**What to work on:** Using the data below, output a verbatim copy of the lines between the one holding "Neural codec or" and the one holding "Mel spectrogram, 9.9", inclusive, without any pictures.

*** Listed records Section Begins ***

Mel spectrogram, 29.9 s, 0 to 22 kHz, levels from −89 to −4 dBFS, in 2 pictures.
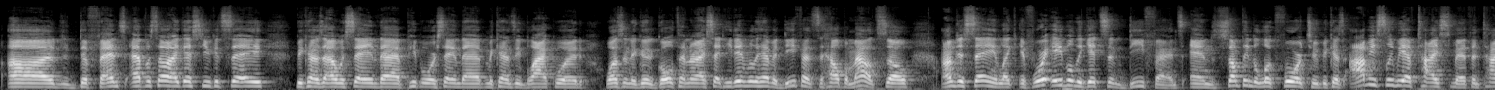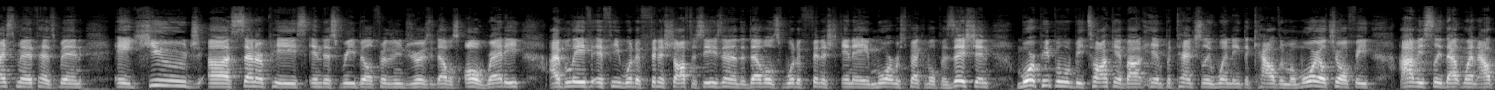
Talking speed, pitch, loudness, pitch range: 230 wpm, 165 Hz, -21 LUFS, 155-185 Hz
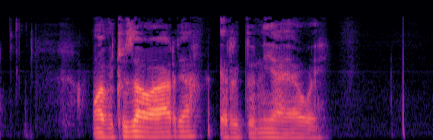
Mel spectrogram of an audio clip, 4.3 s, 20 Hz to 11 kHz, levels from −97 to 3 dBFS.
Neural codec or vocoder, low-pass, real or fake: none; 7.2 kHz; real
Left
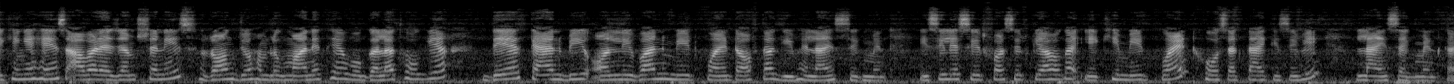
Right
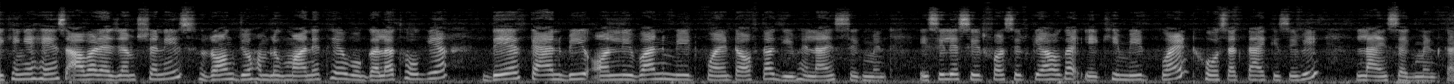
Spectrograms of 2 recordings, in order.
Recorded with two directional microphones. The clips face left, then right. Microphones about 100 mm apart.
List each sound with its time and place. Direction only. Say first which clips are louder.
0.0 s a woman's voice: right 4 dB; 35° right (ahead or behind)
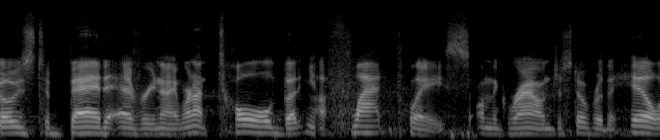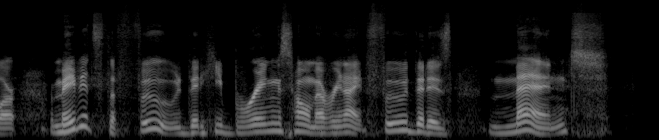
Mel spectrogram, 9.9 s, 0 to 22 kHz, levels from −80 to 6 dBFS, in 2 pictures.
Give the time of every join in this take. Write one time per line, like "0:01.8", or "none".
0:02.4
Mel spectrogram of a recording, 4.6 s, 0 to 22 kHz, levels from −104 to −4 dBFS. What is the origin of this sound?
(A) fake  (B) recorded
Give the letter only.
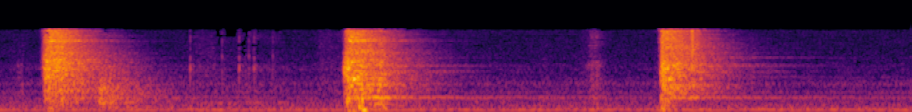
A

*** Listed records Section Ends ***

**Exercise output:**
Neural codec or vocoder, low-pass, real or fake: none; 7.2 kHz; real
Left
Right
Spectrograms of 2 recordings, in order.
Recorded with two directional microphones. The clips face left, then right. Microphones about 100 mm apart.
List each sound with its time and place. Direction only. Say first which clips are louder.
0.0 s a woman's voice: right 4 dB; 35° right (ahead or behind)
Mel spectrogram, 9.9 s, 0 to 22 kHz, levels from −80 to 6 dBFS, in 2 pictures.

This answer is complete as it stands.